Citation 568 US 85 (2013)
The instant case, decided at the United States District Court for the Southern District of New York, is a case of infringement on the trademark of Nike’s Airforce 1, a basketball brand.
A Very Brief Background of Nike Air Force 1
Nike Airforce 1 is a pair of athletic shoes designed by Bruce Kilgore for Nike Inc, and is considered the first basketball shoe to use the Nike Air Technology. In 1982, like much of its designs, Nike registered and protected the “Air Force 1” by trademark. In that same year, Nike, based in Beaverton, Oregon, launched the low-cut Air Force 1 sneaker, and began to sell millions of them each year ever since.
Facts of the Case
In 2009, in a bid to protect its trademark, Nike filed an infringement lawsuit against Already LLC. Nike’s contention was that Already’s Sugar and Soulja Boy shoes infringed its trademark on the stitching, eyelet panels and other features of Nike Air Force 1.
But, as it turns out, Nike did not see what was coming.
It is often mused that in the contentious world of trademark litigation, a case can “boomerang” on a plaintiff. In other words, a plaintiff may sue an alleged infringer, and be met with a defense or countersuit that unexpectedly endangers the plaintiff’s mark. Such was the situation in the instant case.
In response to Nike’s trademark infringement suit, Already countersued Nike, arguing that Nike’s trademark was invalid. To Nike, the countersuit posed the possibility of losing a valuable asset in the ensuing litigation. Hence, Nike instead opted for an unequivocal surrender, dubbed ‘Covenant Not to Sue’, to Already.
This surrender was in form of a written promise not to make any claim or demand on Already – including its customers and distributors – regarding current or previous shoe designs, or the imitations. The Supreme Court agreed that indeed, the covenant was broad enough to cover all of Already’s allegedly unlawful conducts that had brought the parties to court in the first instance. Rightly guessed – Nike ticked all the boxes that give Already free hand to what was originally considered an infringement.

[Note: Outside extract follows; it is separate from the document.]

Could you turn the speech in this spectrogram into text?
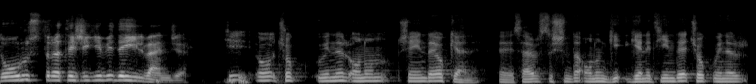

However, Already was not ready to back down; not especially as it was, perhaps, optimistic about its chances of invalidating Nike’s trademark. Hence, despite Nike’s surrender, Already went ahead with the lawsuit. In countering this move, Nike successfully argued that the “Covenant Not to Sue” had rendered the litigation “moot,” thus, requiring that the litigation be dismissed.
The Lower courts agreed, and Already appealed. Ultimately, the Supreme Court agreed to hear the case.
What Does It Mean to Render A Case Moot?
The Supreme Court in the instant case explained that, a case is moot when, “The issues presented are no longer ‘live’ or the parties lack a legally cognizable interest in the outcome.” One way to meet this standard is for a defendant to voluntarily cease its unlawful conduct – or the act which gave rise to the claim – once sued. Here, Nike is considered to be the defendant with respect to Already’s counterclaims.
It must be stressed that the onus of proving that a case has been rendered moot is heavy. The concerns are reasonable. If defendants were able to moot disputes by desisting from their conduct until litigation was dismissed, and then resuming it afterwards, the civil judicial system would be easy to sidestep. To assuage these concerns, courts require that defendants demonstrate that they “could not be reasonably expected to resume” the conduct that started the dispute.
Recall that the court opined that Nike’s Covenant Not to Sue was held to be sufficiently broad to cover all possible litigation against Already or related parties in connection with the Air Force 1 trademark, and as such, there was nothing left for any court to decide with respect to Already’s challenge to the mark.
It must be reiterated that Nike’s conduct that led to the challenge – suing Already for trademark infringement – had been completely and irrevocably terminated by the covenant, so much that Nike could not reasonably be expected to repeat the behavior in the future. Consequently, the case was held to be moot, and the lower court’s dismissals were affirmed accordingly.
The instant case, in effect, exposes a legal “escape hatch” for trademark holders as well as owners of other protected IP assets. Thus, where a trademark infringement case is filed but there is a huge threat from the other camp that is being sued, the claimant may simply withdraw the threat with a promise to not litigate on that case anymore, rendering it moot. However, to successfully prove that a case has become moot, the claimant must also prove that they could not reasonably be expected to go back on their promise, or resume the conduct that led to litigation. This will go a long way in stemming the tides of boomerang litigation which may discourage the enforcement of IP rights by both minnows and big players.